▶

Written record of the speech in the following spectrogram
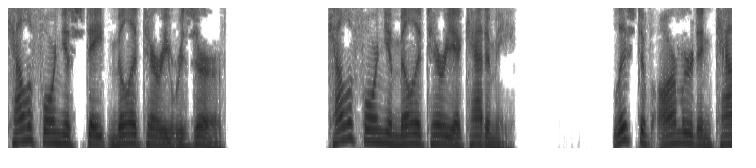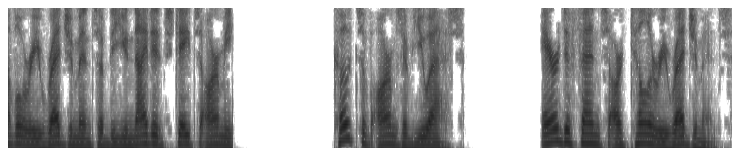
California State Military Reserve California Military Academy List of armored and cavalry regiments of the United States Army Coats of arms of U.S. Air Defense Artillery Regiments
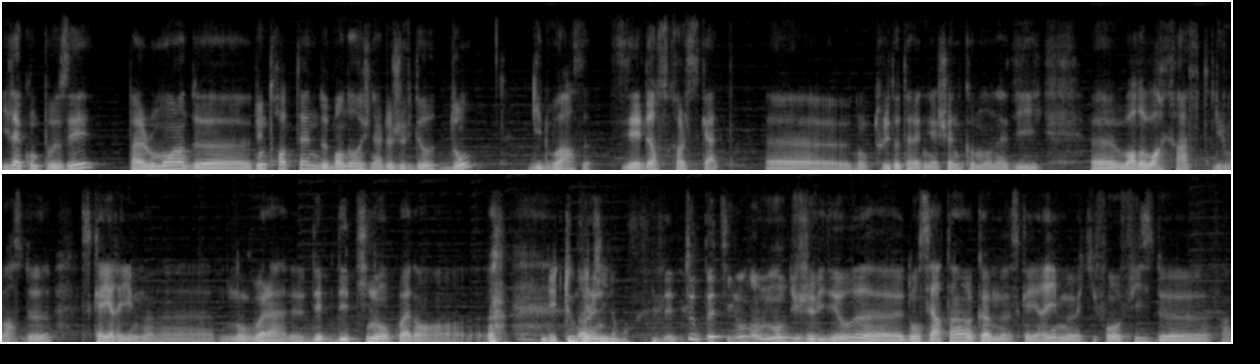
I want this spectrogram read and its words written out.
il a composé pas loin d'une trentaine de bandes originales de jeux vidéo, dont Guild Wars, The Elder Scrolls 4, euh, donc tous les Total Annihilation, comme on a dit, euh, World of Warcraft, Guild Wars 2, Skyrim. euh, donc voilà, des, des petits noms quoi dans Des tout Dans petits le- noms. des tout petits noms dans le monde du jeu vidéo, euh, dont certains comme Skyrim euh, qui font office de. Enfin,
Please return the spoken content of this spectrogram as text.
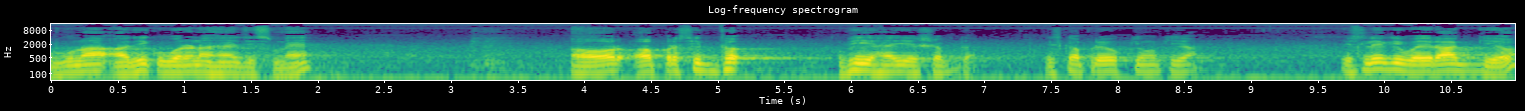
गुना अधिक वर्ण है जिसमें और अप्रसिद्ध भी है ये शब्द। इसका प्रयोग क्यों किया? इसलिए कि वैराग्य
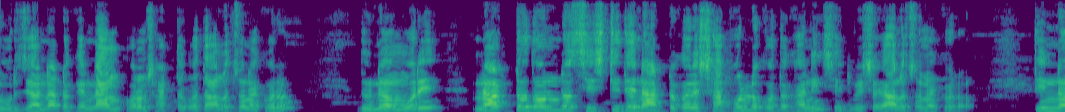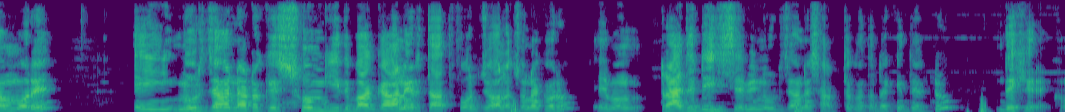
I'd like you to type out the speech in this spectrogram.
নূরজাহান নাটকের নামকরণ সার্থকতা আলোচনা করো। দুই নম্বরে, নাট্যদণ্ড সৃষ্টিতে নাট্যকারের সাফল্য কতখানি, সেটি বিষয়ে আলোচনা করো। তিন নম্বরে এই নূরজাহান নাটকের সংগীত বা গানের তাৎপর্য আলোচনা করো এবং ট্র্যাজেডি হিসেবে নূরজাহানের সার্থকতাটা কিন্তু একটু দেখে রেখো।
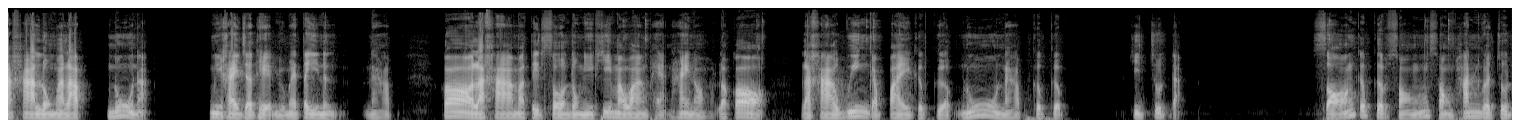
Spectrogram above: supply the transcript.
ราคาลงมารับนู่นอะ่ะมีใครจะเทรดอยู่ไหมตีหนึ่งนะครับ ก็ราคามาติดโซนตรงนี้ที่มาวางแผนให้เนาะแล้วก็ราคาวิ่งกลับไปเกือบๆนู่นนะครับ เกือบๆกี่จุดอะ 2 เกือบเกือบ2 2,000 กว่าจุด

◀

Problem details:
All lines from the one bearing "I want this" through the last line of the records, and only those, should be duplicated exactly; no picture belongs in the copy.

Solution to this task:
I want this spectrogram read and its words written out.
il a composé pas loin d'une trentaine de bandes originales de jeux vidéo, dont Guild Wars, The Elder Scrolls 4, euh, donc tous les Total Annihilation, comme on a dit, euh, World of Warcraft, Guild Wars 2, Skyrim. euh, donc voilà, des, des petits noms quoi dans Des tout Dans petits le- noms. des tout petits noms dans le monde du jeu vidéo, euh, dont certains comme Skyrim euh, qui font office de. Enfin,
Please return the spoken content of this spectrogram as text.
गुना अधिक वर्ण है जिसमें और अप्रसिद्ध भी है ये शब्द। इसका प्रयोग क्यों किया? इसलिए कि वैराग्य
I'd like you to type out the speech in this spectrogram.
নূরজাহান নাটকের নামকরণ সার্থকতা আলোচনা করো। দুই নম্বরে, নাট্যদণ্ড সৃষ্টিতে নাট্যকারের সাফল্য কতখানি, সেটি বিষয়ে আলোচনা করো। তিন নম্বরে এই নূরজাহান নাটকের সংগীত বা গানের তাৎপর্য আলোচনা করো এবং ট্র্যাজেডি হিসেবে নূরজাহানের সার্থকতাটা কিন্তু একটু দেখে রেখো।
Spectrogram above: supply the transcript.
ราคาลงมารับนู่นอะ่ะมีใครจะเทรดอยู่ไหมตีหนึ่งนะครับ ก็ราคามาติดโซนตรงนี้ที่มาวางแผนให้เนาะแล้วก็ราคาวิ่งกลับไปเกือบๆนู่นนะครับ เกือบๆกี่จุดอะ 2 เกือบเกือบ2 2,000 กว่าจุด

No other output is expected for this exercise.